Ciaran Carson

These are by no means the only places online where one may find poems written by Ciaran Carson, but it’s a start. First, the “official” pages:

Carson has translated Irish epic poems, from the traditional heroics of The Táin to the erotic farce of The Midnight Court, as well as Dante‘s Inferno.  He has also “adapted” sonnets by Charles Baudelaire, Arthur Rimbaud, and Stephane Mallarme in The Alexandrine Plan (and used the same Alexandrine line for his own book-lengh sonnet sequence The Twelfth of Never). It seems appropriate then for his work to be translated as well in:

  • a Spanish-language essay on “the quotidian violence” in Carson’s work that contain the English texts and Spanish translations of “Belfast Confetti,” “Night Out,” “Campaign,” and “Ambition”
  • an Italian-language essay on Carson’s “poetic maps and stories of Belfast” that feature the English texts and Italian translations of “Turn Again,” “Loaf,” “Punctuation,” the celebrated “Dresden” (as well as, once again, “Belfast Confetti” and “Campaign”), “Smithfield Market,” “Travellers,”  and “Slate Street School”
Here are two big-name periodicals with one poem each:

Finally, two other sources:

  • a discussion thread on The Blue Dragon has two moving poems of love and potential loss: “Pas De Deux” and “The Story of Madame Chevalier”
  • an unpublished personal anthology of favorite poems from 2000 B.C. to 2000 A.D. include three poems by Carson: “Bagpipe Music,” “Dresden” once again, and “Hamlet.”

Seven for Today

There’s too much work to be done for me to read any of these right now, but apparently not so much work that I can’t take note of the URLs here:

  1. The Anagram, the Palindrome & One-Dimensional Cosmology: Because I do love mathematics.
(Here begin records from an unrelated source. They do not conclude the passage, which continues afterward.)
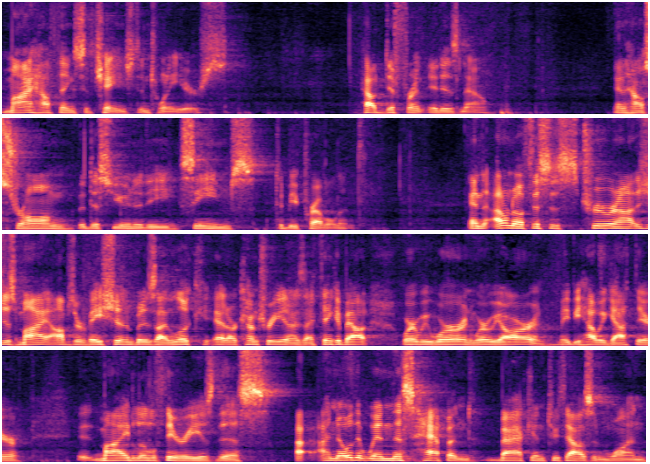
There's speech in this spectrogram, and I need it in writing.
My, how things have changed in 20 years. How different it is now. And how strong the disunity seems to be prevalent. And I don't know if this is true or not, this is just my observation, but as I look at our country and as I think about where we were and where we are and maybe how we got there, my little theory is this. I know that when this happened back in 2001,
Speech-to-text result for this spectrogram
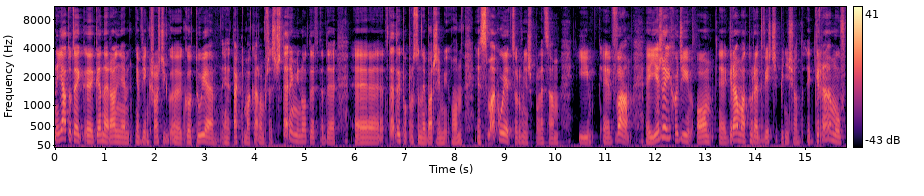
Ja tutaj generalnie w większości go- gotuję taki makaron przez 4 minuty. Wtedy, wtedy po prostu najbardziej mi on smakuje, co również polecam i Wam. Jeżeli chodzi o gramaturę 250 gramów,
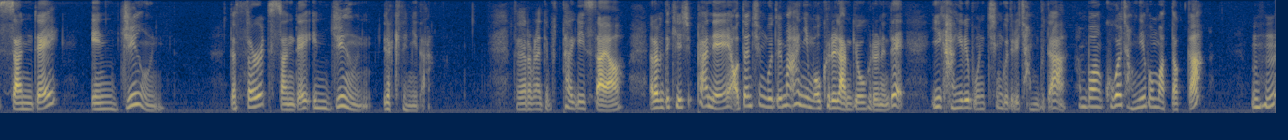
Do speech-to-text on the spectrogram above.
Sunday in June. The third Sunday in June. 이렇게 됩니다. 자, 여러분한테 부탁이 있어요. 여러분들 게시판에 어떤 친구들 많이 뭐 글을 남기고 그러는데 이 강의를 본 친구들이 전부 다 한번 그걸 정리해 보면 어떨까? 음흠.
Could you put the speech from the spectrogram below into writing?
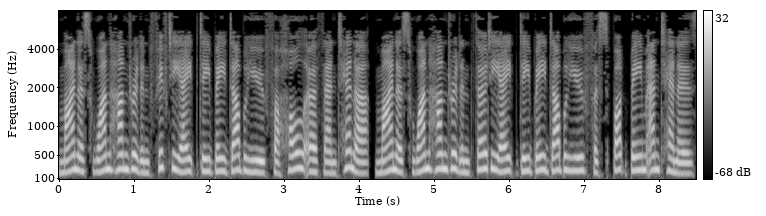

Or, more precisely, I want to love mathematics, but only on my own terms.
  2. Admittedly, “Music for Shuffle” isn’t really something to read, but something I will download and play and enjoy in its infinite variety. I have a feeling this might be a really good piece of music to listen to while writing.
  3. Don’t Look Now and Roeg’s Red Coat” is an evocative article on an evocative article of clothing in an evocative film.
  4. I could have sworn I once had a read-along children’s book version of Tron. That’s now lost, but this has been found.
  5. Peter Bogdanovich talks about what we really mean, or what we really should mean, when we talk about “poetry in film.”
  6. “Angry Nerds” has a funny title, but serious philosophical AND social consequences in its discussion of the dangers of misunderstanding Nietzsche.
  7. Chad McCail makes beautiful art.

I’d like to mention that the first two were  from the Twitter timeline of Christian Bök, who has delighted me in so many ways. I think I’ll do practice drills in French using his reading and translation of Rimbaud’s “Voyelles.”